Such a concept can have a duality of meanings; from an outsider-insider viewpoint, or an objective-subjective perspective; of a life that reflects positively to others, such that a community views an individual favorably; or, an alternative interpretation is of a person who has lived one’s life carefully, with planning and thoughtful care. Most of us live, or try to live, in the former manner; some few, unique in its rarity of form, carefully and thoughtfully plan first, then set out to accomplish goals and objectives in accordance with those plans.
Life’s unexpected vicissitudes, however, come in waves of unexpected and unplanned consequences, and rare is the exception that can accommodate and assuage the tumults that demand and compel change and circumstances that obstruct or otherwise alter the course of any given day. That is why even a well-reflected life, with the best intentions of traveling a straight line between Point A and Goal B, can rarely be accomplished without some modifications along the way. Instead, the “other” meaning of the concept — of a person who lives in accordance with principles and integrity no matter the obstacles that come one’s way — is true of the greater percentage of most of us.
We go through life keeping our commitments, doing the best we can, honoring promises and treating others in a fair and respectful manner. Then, in the end, when the old man is rocking in the proverbial chair of honor, a community can say of him or her that the individual reflects well upon all of us. It is rare to have a well-reflected life based upon careful planning, precisely because life just doesn’t “work” that way.

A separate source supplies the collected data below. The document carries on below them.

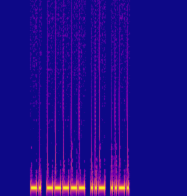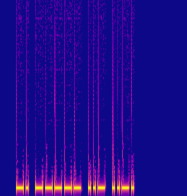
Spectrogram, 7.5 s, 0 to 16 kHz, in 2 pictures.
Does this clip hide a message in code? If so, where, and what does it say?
Yes: Morse code from 0.6 to 6.4 s, heard as a keyed tone, about 31 wpm, 700 Hz. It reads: N0UF N0UF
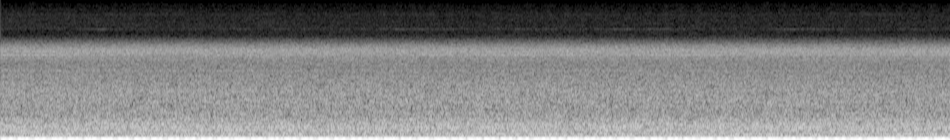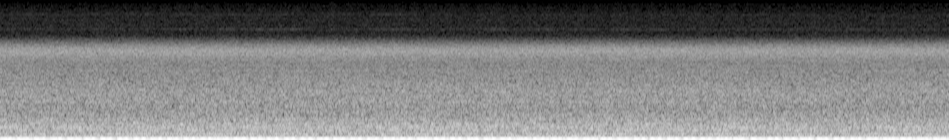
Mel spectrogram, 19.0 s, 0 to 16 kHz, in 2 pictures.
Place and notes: {"title": "南竿發電廠, Nangan Township - In front of the power plant", "date": "2014-10-14 17:41:00", "description": "In front of the power plant", "latitude": "26.15", "longitude": "119.93", "altitude": "92", "timezone": "Asia/Taipei"}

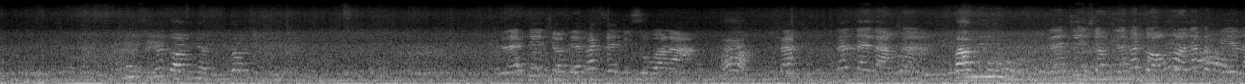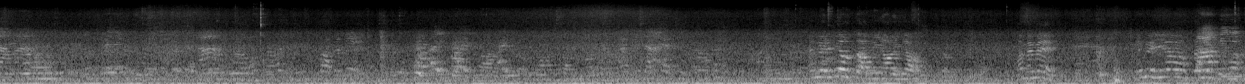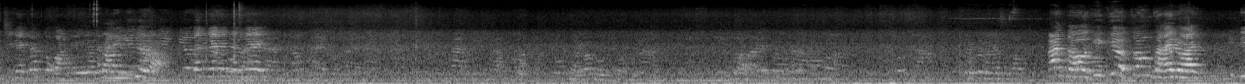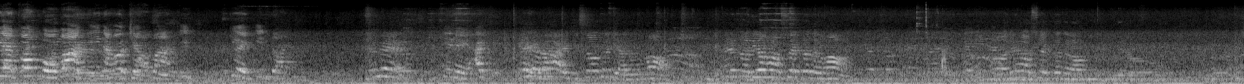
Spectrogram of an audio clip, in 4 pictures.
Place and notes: {"title": "Sec., Chongqing N. Rd., Datong Dist., Taipei City - Small restaurant", "date": "2012-11-30 11:25:00", "latitude": "25.05", "longitude": "121.51", "altitude": "11", "timezone": "Asia/Taipei"}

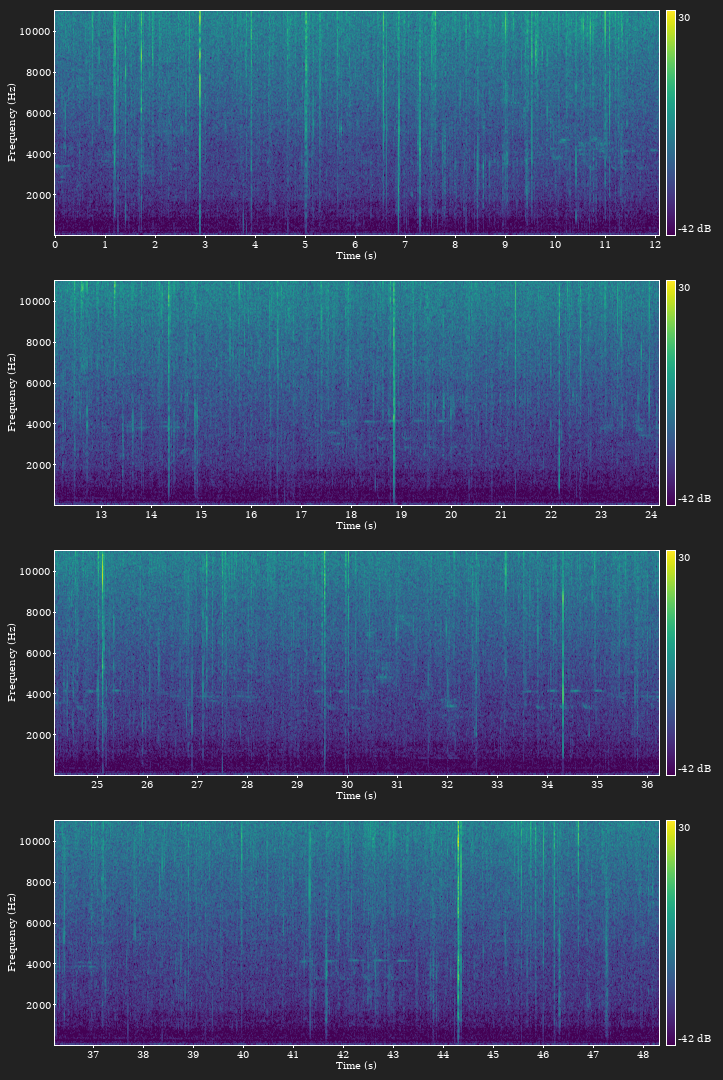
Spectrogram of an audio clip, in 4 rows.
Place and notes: {"title": "Saint-Laurent-du-Pont, France - Ants", "date": "2017-03-30 16:00:00", "description": "A big anthill in the forest. Happy ants are working.", "latitude": "45.39", "longitude": "5.76", "altitude": "1012", "timezone": "Europe/Paris"}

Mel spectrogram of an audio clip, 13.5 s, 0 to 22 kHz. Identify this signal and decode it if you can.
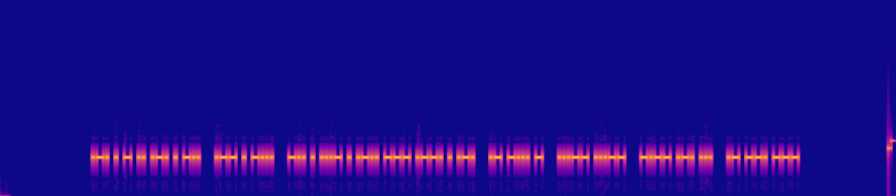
Morse code, heard as a keyed tone, about 36 wpm, 700 Hz. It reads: RETIRED WEB DEVELOPER ABT 33 YRS AGO
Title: K1USN SST QSO Practice 35wpm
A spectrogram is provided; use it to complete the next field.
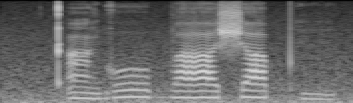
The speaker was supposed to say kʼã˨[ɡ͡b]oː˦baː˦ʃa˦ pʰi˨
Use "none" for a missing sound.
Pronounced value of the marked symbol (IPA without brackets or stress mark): ɡ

Medical conditions constitute a prime example. They suddenly appear, wreak havoc upon the best-laid plans, and proceed to persist in their vehemence of obstructing, diluting and impeding every effort to to get to that Goal B. For Federal employees and U.S. Postal workers who suffer from a medical condition, where the medical condition impedes or prevents the Federal or Postal worker from performing one or more of the essential elements of one’s Federal or Postal job, it may become necessary to adapt to the changes that impose upon a “well-reflected life”.

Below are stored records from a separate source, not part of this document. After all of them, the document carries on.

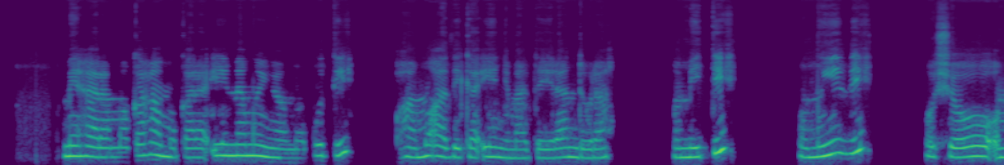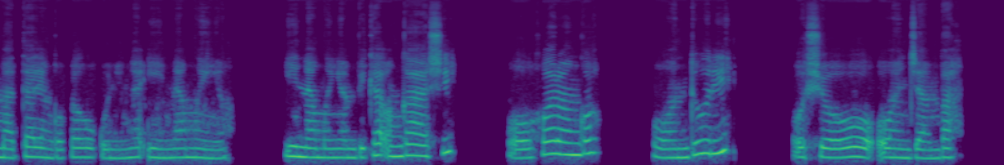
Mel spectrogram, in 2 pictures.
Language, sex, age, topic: Oshiwambo, female, 18-24, agriculture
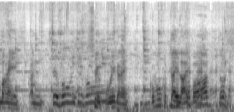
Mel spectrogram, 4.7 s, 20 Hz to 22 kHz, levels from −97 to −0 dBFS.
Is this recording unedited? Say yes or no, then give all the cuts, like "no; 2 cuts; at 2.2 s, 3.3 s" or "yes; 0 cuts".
yes; 0 cuts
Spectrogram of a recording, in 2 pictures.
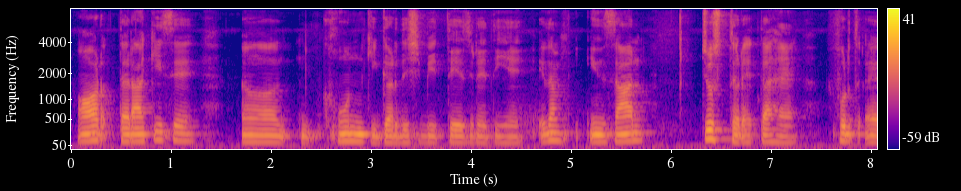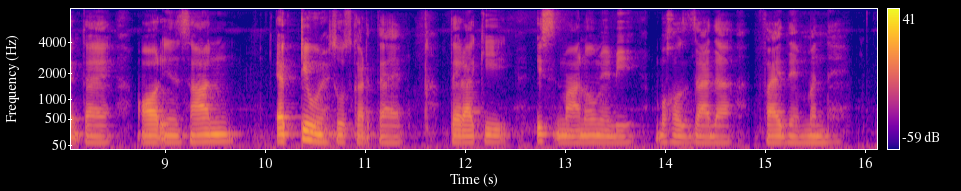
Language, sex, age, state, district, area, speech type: Urdu, male, 30-45, Uttar Pradesh, Lucknow, urban, spontaneous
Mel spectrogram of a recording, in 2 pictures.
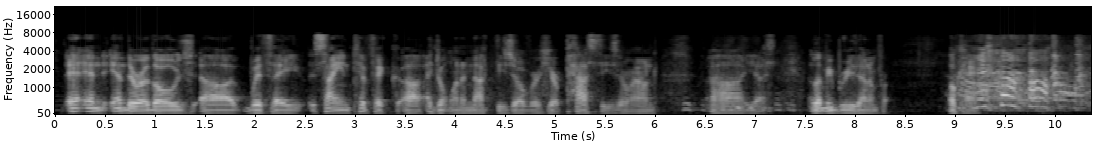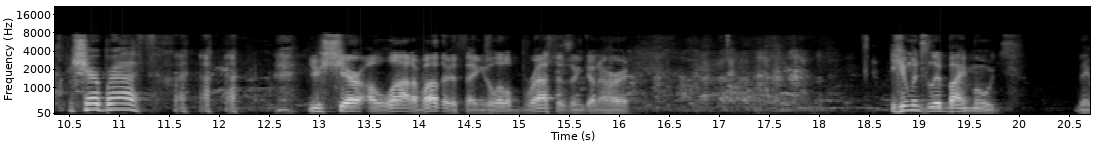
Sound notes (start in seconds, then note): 8.4 Adamus breathes over the popcorn; 10.7 audience responds “Ohh!”; 15.6 some laughter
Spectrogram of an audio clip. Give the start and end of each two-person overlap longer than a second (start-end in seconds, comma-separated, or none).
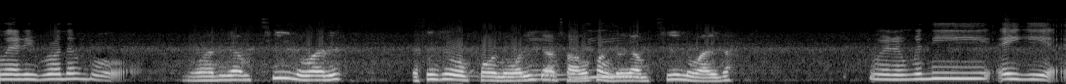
4.3-6.0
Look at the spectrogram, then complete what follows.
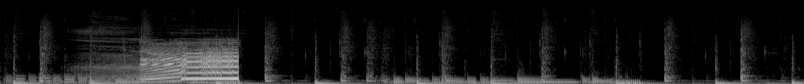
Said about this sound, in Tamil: பசு, கவ்.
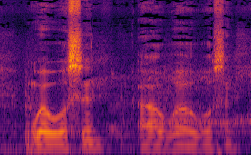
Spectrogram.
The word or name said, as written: Will Wilson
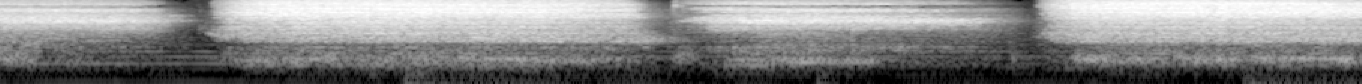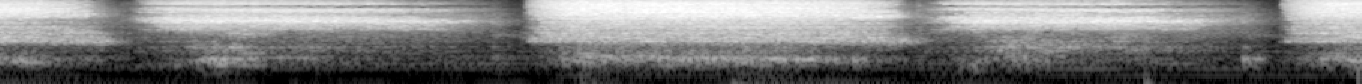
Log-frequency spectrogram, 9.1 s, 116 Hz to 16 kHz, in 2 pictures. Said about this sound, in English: Only about 5 more rounds of this active breath in and out.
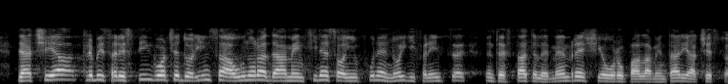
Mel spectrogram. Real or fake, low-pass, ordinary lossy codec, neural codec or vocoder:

Filing a Federal Disability Retirement application, to be submitted ultimately to the U.S. Office of Personnel Management, whether the Federal or Postal worker is under FERS, CSRS or CSRS Offset, is not a negative reflection upon a life well-reflected; it is just another “bump in the road” that requires further thought and planning, and the first step in a well-reflected Federal Disability Retirement application is to consult with an attorney who specializes in Federal Disability Retirement Law.
Robert R. McGill, Esquire